I Have No Friends — A Novel and an Experience

Influenced by Steve Martin

by Russell Dyer
published:  jan 15, 2018;  revised:  jan 17, 2018;  readers in past month:  380

A friend of mine recently saw the movie, Shopgirl from 2005, starring Claire Danes and Steve Martin. It was closely based on a novel, with the same name, written by Steve Martin, published in 2001. My friend said that the movie reminded her of my novel. She said, “It made me think how much I liked your book and how much deeper are your characters.” I found it interesting that she made a connection between Martin’s novel and mine.

Before seeing the movie myself, many years ago I listened to the audio version of Martin’s novel that he recorded—I think it was in 2001. Although I liked the novel, I don’t recommend it to all readers, nor the audio recording. There is a stiffness to the story, especially the way Martin reads it. He didn’t seem to have called upon his acting talents for the audio book.

Now that I think about it, though, Martin’s novel and his audio recording probably influenced me when I wrote my novel, I Have No Friends—also known as The Loneliness of Lena. Its influence was so subtle, I was unaware of it at the time. I also now suspect that his book is what led me to write my novel with a female protagonist. And it was Steve Martin’s voice that became the narrator of my novel in my head as I wrote it. I can feel and hear that narration now.

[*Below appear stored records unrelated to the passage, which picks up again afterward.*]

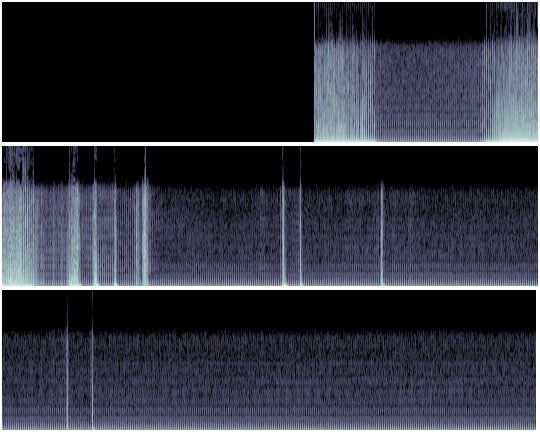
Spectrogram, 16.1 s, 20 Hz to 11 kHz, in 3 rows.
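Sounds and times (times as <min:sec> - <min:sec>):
electrical hum: 0:03.1 - 0:09.4
short sharp clicks: 0:05.0 - 0:06.9, 0:08.2 - 0:08.4.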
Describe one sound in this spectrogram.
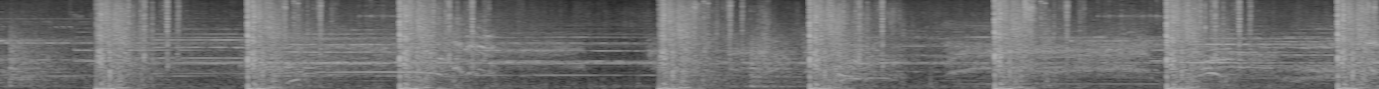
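A rifle fires loud shots, one after another, each with a rolling echo.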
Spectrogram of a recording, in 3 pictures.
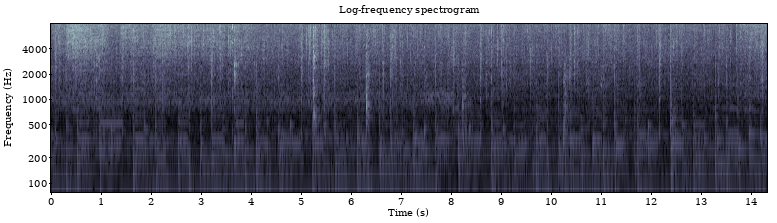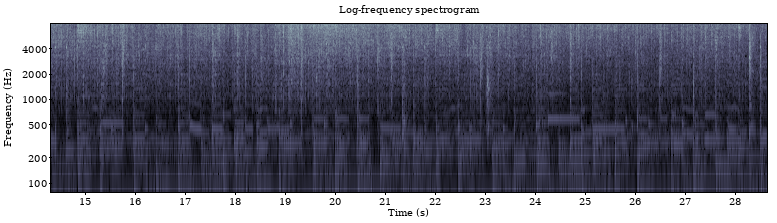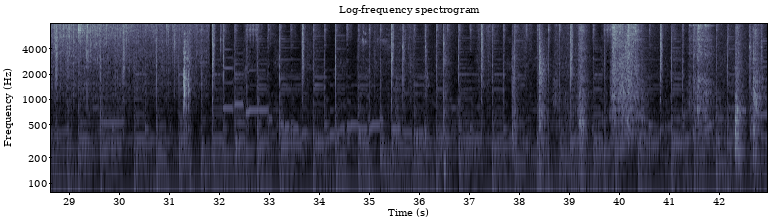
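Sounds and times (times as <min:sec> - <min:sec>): food sizzling in frying pan: 0:00.0 - 0:31.9.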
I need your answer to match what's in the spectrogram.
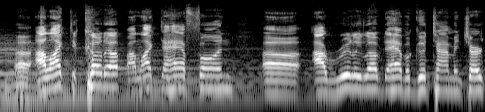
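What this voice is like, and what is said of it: Southern US Louisiana accent. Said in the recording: “I'm from the South. They say I have an accent. ... So I'm from Louisiana”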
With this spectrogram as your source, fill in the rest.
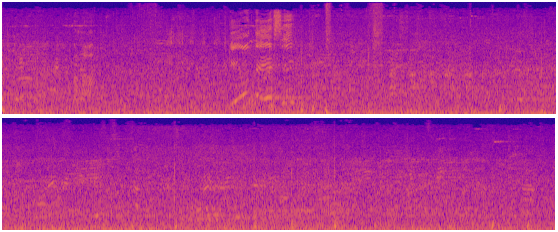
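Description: Footsteps tread steadily on a wooden boardwalk.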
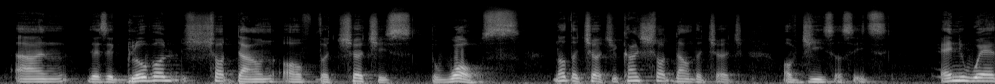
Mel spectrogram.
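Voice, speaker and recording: A dark, mellow tone with ordinary pitch variation. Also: man. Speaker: pastor. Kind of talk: sermon. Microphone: lapel.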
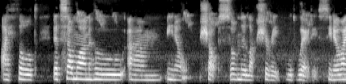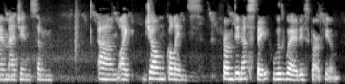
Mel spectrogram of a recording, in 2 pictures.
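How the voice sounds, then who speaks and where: A woman's voice: lowish voice, little pitch movement, slow, fairly bright tone, slight background noise. A woman in her thirties, originally from the Republic, chatting casually in a perfume review vlog, rambling with many fillers and restarts. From Czech Republic. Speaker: perfume vlogger.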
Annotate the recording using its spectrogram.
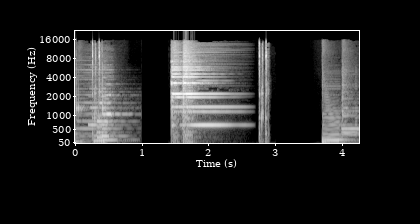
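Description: Subscribe-button animation sound effect: a loud bell-like ding that rings and fades over about a second, followed by a quick double click. Background music fades before the ding and comes back near the end.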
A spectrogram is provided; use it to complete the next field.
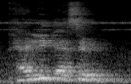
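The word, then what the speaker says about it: phthalic acid: एक टेस्ट और है मेरे पास, ये है मेरे पास थैलिक एसिड, this is known as थैलिक एसिड, P silent थैलिक एसिड।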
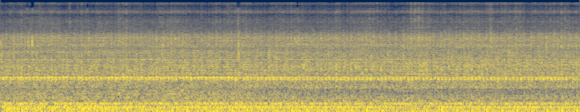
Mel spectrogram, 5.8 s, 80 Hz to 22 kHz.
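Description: Orion 404 tractor engine running steadily at a low, even idle, a close continuous rumble with no voices.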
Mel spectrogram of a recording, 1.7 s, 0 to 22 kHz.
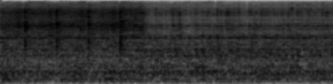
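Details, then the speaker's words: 1940 Globe A4020 Model 75 meat slicer running during knife polishing: faint light tick about four times a second over the motor hum, once per blade turn; something stuck on the knife, possibly a speck of paint. "You can hear that little tick. That would indicate to me that there's like a little nick of something on the blade."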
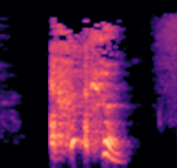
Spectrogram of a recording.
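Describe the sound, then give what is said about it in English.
A single harsh cough burst lasting under a second, with a raspy throaty texture, surrounded by near silence and a faint breath afterward. “Hold on, let me cough real quick.”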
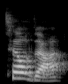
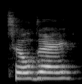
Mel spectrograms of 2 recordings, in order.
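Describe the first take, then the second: First: The last syllable ends in a weak schwa vowel. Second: The last syllable ends in a full 'day' vowel. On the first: "or da with the schwa" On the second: "you end with day, like day of the week"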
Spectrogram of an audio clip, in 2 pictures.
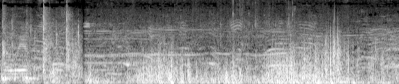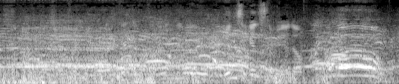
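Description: A crowd of spectators murmurs and calls out outdoors.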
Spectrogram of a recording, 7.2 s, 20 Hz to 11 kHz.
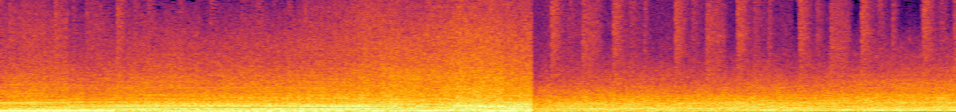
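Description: Retro slow-class race cars, including a 1982 Lancia, roar together at Dust Bite Speedway in a racing video game, a steady loud engine drone that drops abruptly partway through, with no talk.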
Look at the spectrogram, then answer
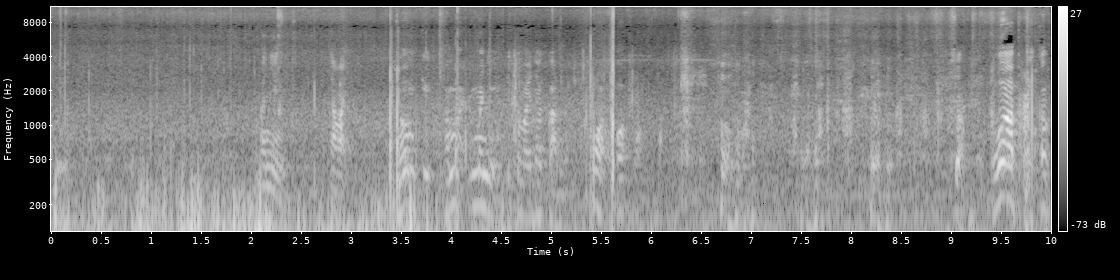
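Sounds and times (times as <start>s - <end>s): large dog panting: 6.8s - 10.0s.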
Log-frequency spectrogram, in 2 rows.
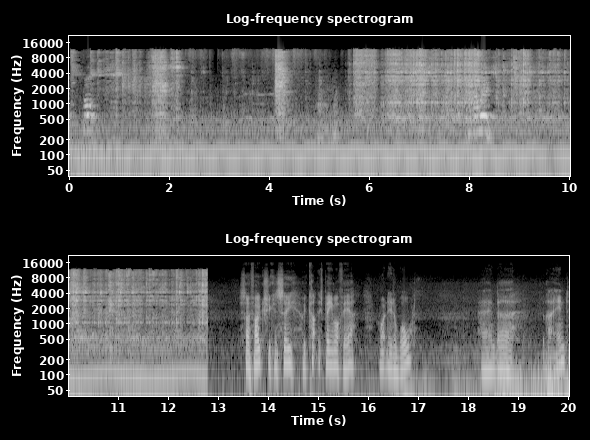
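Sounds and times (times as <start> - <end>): hoist chain clinking and rattling: 0.0 - 12.8
low steady hum: 0.0 - 20.0.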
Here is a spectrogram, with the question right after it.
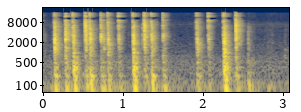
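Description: Fingertips press the keys of a backlit mechanical computer keyboard with black plastic keycaps in typing taps. Fifteen short, bright clicks come in a quick run, pause briefly, then continue in a shorter burst. Each tap is crisp and dry with almost no low end or ring.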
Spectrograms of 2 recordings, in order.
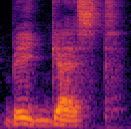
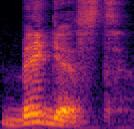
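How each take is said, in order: First: The ending is said like 'est' in 'guest'. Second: The ending is said with a short 'ist' sound. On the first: The speaker calls it wrong. "in Italy, where I live, uh, we usually say big guest" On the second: The speaker calls it right. "the sound is more similar to ist"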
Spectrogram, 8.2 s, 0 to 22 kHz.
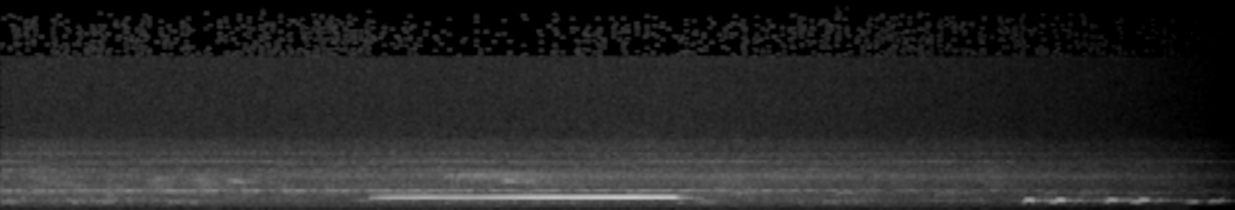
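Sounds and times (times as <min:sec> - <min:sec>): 
blue-banded pitta whistling call: 0:02.4 - 0:04.8, 0:06.8 - 0:08.2.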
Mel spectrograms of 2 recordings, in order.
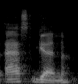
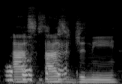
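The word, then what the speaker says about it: Astgenne: I've always pronounced it as Astgen. Asken? Yeah. Damn. Yeah. My pronunciation being the problem. I was like, bro, who has an H in their name? What the fuck? Ask Ginny.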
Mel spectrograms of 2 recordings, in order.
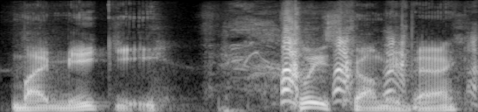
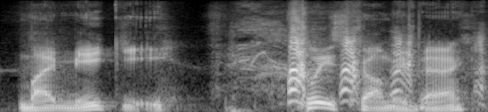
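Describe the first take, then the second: First: It is said in a deep, sexy voice. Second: It is said in a deep, sexy voice.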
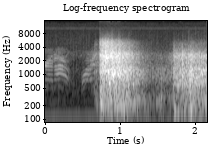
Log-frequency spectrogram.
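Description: Two loud gunshots, the first about two-thirds of a second in and the second about a second later, each starting suddenly and trailing off in a long echoing tail.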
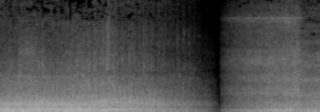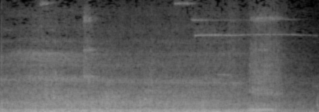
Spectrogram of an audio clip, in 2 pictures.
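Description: Road traffic noise: a steady rushing of passing vehicles with no single one standing out. It drops away briefly about three seconds in and returns at much the same level.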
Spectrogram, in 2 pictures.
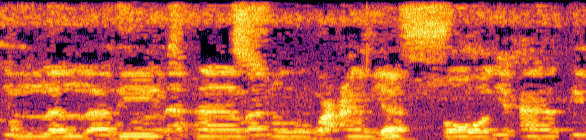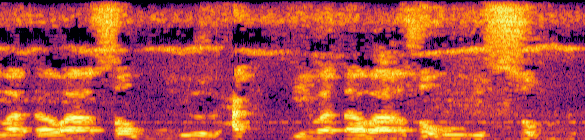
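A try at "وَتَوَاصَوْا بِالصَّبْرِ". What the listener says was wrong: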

I didn’t know it, though, until my friend observed a familiarity between our two novels.

The way Steve Martin reads the text of his novel, for the audio recording, is like that of an anthropologist narrating a documentary about a shop girl. Similarly, my method of protecting myself since I was a boy has often been to stay removed from others and to observe them as would an anthropologist. That’s probably why I liked Shopgirl. Throughout my adult life, this method has been a way to approach and understand women. It’s interesting, incidentally, when we uncover the psychological origins of our feelings and behavior.

The protagonist in Shopgirl, Mirabelle, is played by Claire Danes. Her character is very much the focus of the story, while Steve Martin’s character, Ray, although very present, is much lesser. I don’t think it was arbitrary which role Steve Martin played in his own story. He couldn’t play a woman role, of course, but he wrote a lesser role for Ray, the character for which he seemed to have envisioned himself playing. He said in an interview with The Telegraph in 2006, “Anything you make is partly autobiographical, but the story is not based on me.” He does indicate in the interview that he has dated women like Mirabelle and that he identifies very much with the character Ray. He also said that he had experiences similar to those of the other male character Jeremy, played by Jason Schwartzman. However, related to the protagonist he says that “Mirabelle is a pastiche of people I’ve known; and when you live in Los Angeles you drive around and you look at all these shop girls and kind of fantasize about their lives.” So it seems that for Steve Martin, the personalities of these women — maybe all women — are somewhat foreign and he may often feel like a spectator that sometimes benefits from their affections—hence his role in the film compared to that of Mirabelle.

My friend also observed that my novel “is more realistic and seems like a young woman wrote it.” In my novel, I am the two main, albeit women characters. My personality is also present at times in many of the minor characters. That’s perhaps the main difference: Martin is an observer and a supporting and a subjective character, while I am almost all of the characters to some extent. I am all of the women characters and none of the men. This is me and always has been me: I was raised by women; almost all of my friends are women; I am usually with women.

In Martin’s novel, men surround the female protagonist. Other women in his novel are incidental culprits in a male world in which she navigates and struggles against. In my novel, women are equal to the men. There are very few scenes with men and they have very little to say. My protagonist, Lena struggles against herself, far more than against others. She ignores, appeases, or dispatches male antagonists. She doesn’t let them dominate her.

Although Shopgirl seems to have influenced me and gave voice in my head to the narration as I wrote the story of Lena, it did not direct or influence Lena’s story. Mirabelle and Lena are vastly different characters: How they handle themselves and others, as well as how they perceive themselves and others is not the same in any way. As for their authors, Martin seems to be telling the story of a young woman he knows or created, whereas I am telling my own story through the persona of a young woman.